Erotica publisher Ellora’s Cave’s defamation (libel) lawsuit in Ohio state court against Dear Author and the blogger behind it for a September 14th post discussing the publisher’s financial stability and practices is a hot topic on the Internet this week.
I’m not going to comment on the merits of the allegations — I really have no idea about the truth or falsity of the statements on Dear Author — but I will say that this lawsuit is yet another cautionary tale for the so-called “uncredentialed” bloggers out there without a legal team or liability insurance. It’s a reminder about the importance of checking quotes, checking facts, and limiting the vitriol in our posts.
But, of course, there’s only so much a blogger can do to protect herself from a defamation lawsuit. I can only hope that the checks we have in our judicial system to limit frivolous lawsuits — such as a subsequent wrongful use of civil proceedings suit against those who initiate frivolous cases — dissuade overly-sensitive and/or vengeful people from resorting to threats of legal action in an attempt to control what others write about them.
So, bloggers take a risk each and every time we step on our virtual soapbox. Anonymous commenters take a risk too, whatever false sense of security we may feel as a result of our fictitious handles.
I’m unfamiliar with Ohio law (a very quick search of cases on Lexis revealed nothing relevant), but if it’s anything like Pennsylvania and New Jersey, it’s certainly possible for a plaintiff in a defamation lawsuit to uncover the names of anonymous and pseudonymous commenters through a court order. See, e.g., Dendrite Int’l, Inc. v. Doe, No. 3, 342 N.J. Super. 134 (2001). When deciding whether to expose the identity of anonymous commenters, courts generally balance the harm of the allegedly defamatory speech against the benefits of anonymous speech, which include the encouragement of debate and discussion of sensitive topics.

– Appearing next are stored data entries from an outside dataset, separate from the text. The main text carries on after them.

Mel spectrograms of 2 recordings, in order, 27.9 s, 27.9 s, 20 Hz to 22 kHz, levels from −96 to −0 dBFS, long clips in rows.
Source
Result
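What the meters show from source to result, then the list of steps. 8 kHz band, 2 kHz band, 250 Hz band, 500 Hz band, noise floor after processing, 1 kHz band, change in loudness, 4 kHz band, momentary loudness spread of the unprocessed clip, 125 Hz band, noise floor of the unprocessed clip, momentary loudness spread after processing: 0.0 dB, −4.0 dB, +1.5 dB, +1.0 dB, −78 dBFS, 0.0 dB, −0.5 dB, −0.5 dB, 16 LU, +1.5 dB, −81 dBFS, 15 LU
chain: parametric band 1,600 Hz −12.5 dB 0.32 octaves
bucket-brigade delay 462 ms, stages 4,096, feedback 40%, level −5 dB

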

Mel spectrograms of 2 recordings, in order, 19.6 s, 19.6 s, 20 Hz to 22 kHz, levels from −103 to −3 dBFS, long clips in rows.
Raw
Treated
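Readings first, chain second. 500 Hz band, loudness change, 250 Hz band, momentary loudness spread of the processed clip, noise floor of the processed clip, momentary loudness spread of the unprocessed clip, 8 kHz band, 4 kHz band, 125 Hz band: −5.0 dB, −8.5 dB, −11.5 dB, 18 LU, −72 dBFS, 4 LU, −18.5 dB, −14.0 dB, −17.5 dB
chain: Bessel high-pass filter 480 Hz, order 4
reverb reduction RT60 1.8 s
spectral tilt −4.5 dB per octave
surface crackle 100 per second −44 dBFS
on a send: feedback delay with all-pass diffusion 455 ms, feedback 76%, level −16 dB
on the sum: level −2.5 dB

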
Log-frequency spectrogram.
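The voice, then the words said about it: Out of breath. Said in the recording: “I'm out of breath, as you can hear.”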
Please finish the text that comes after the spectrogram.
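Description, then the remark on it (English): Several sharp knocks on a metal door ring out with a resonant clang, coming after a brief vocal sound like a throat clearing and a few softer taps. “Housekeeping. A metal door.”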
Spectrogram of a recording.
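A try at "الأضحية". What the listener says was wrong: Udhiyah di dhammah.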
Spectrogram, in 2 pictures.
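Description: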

[I]f a comment on Amazon is actually defamatory, the author has the option of suing that commenter under state law. These cases are notoriously difficult for plaintiffs, but not unheard of, and the harmed party could get the identities of pseudonymous or anonymous commenters by court order. See Pilchesky v. Gatelli, 2011 Pa. Super. 3 (2011)(“The court must expressly balance the defendant’s First Amendment rights [to speak anonymously without government intrusion] against the strength of the plaintiff’s prima facie case [that the defendant defamed the plaintiff].”).
Earlier this year, pursuant to a Pennsylvania state court order, the head of a local union managed to uncover the identity of an anonymous commenter who called him “a pedophile.” So, it happens, and maybe Ellora’s Cave will be equally successful in Ohio.

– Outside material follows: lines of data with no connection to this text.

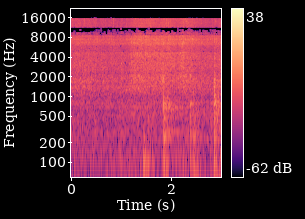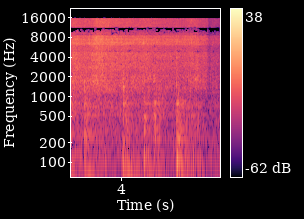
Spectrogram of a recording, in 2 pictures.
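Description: Chopped tomatoes and onions sizzling in hot oil in a kadai, stirred with a spatula that scrapes and knocks against the pan a few times.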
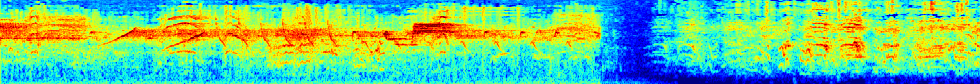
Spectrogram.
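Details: Lorikeets in a recording meant to entertain pet parrots: dense, busy chatter of high buzzy chirps and squeaks for six seconds. After a brief break comes fainter, more distant twittering.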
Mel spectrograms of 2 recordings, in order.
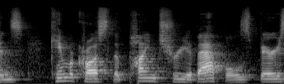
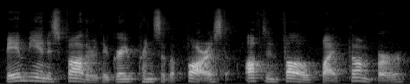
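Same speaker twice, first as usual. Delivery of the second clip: usual speaking voice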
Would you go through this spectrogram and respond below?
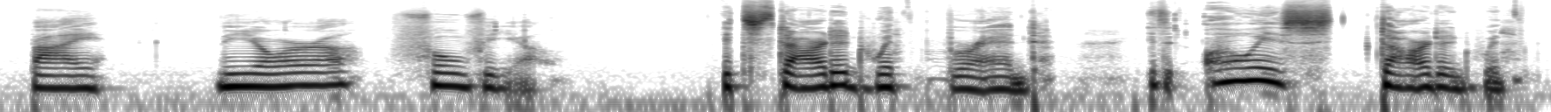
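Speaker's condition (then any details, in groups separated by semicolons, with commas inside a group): No condition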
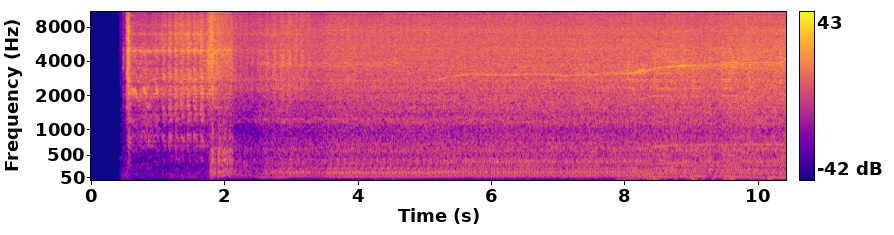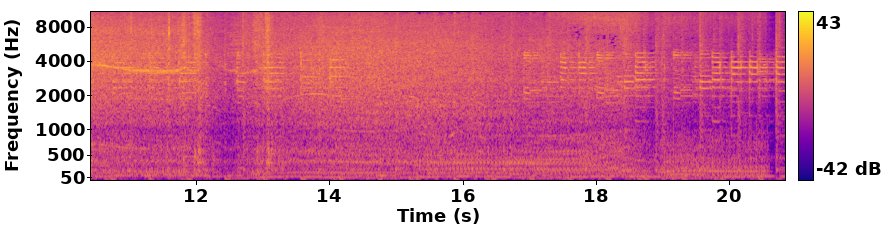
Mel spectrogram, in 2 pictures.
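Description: A vehicle engine starting with a sudden loud burst and then running steadily, mixed with music.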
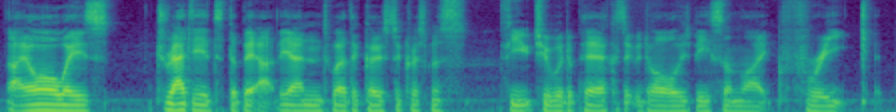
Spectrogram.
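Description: A man's voice: lowish voice, monotone, normal speed. A man chatting casually as a podcast co-host, rambling and laughing often. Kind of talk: casual chat.

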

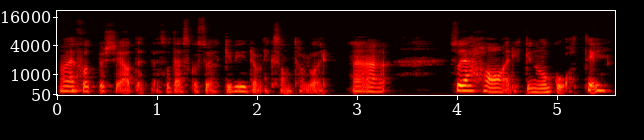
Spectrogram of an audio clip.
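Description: A woman's voice: medium pitch, vocal fry, a little mellow, slightly rough. A young woman telling a personal story in conversation, earnest and candid, retelling each exchange in detail.

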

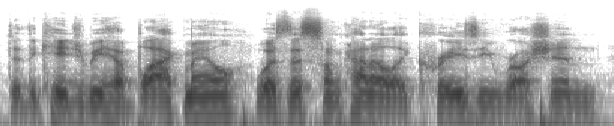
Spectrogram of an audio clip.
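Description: A lower-voiced man talking through his topic in a loose podcast chat. He rambles, fills pauses with "um" and "like", and breaks into laughs often. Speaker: podcast host presenting the topic.

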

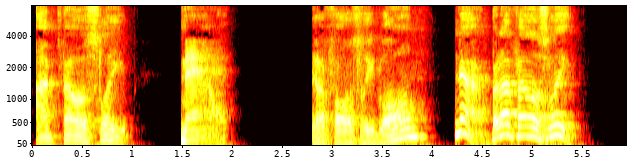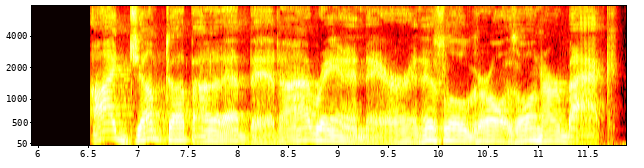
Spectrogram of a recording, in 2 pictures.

That said, Ellora’s Cave may find that any attempt to expose the identity of these commenters — many of whom are readers and writers of erotica, some of whom who might not want their reading and writing preferences attached to their real names — will further alienate the company from its authors and consumers. That wouldn’t bode well for their future financial stability, whether or not the statements made by Dear Author are true.
*Ellora’s Cave has demanded that Dear Author remove the allegedly offensive post from the blog. Even if they’re successful, it’ll still be available as an attachment to their Complaint (linked HERE as a PDF). It’s part of the public record. The full docket, including the motion for the Temporary Restraining Order and the accompanying memorandum, is available here.
**The Complaint doesn’t allege anything against “John or Jane Doe” or any other fictitious names. I was relying on Dear Author and the L.A. Times for information on Ellora’s Cave’s request for the identities of anonymous bloggers, but as commenters to this post have been kind enough to point out (thank you!), the request is buried in the conclusion to the memorandum in support of the Temporary Restraining Order. That’s a very strange place to put it (see my thoughts in the comments).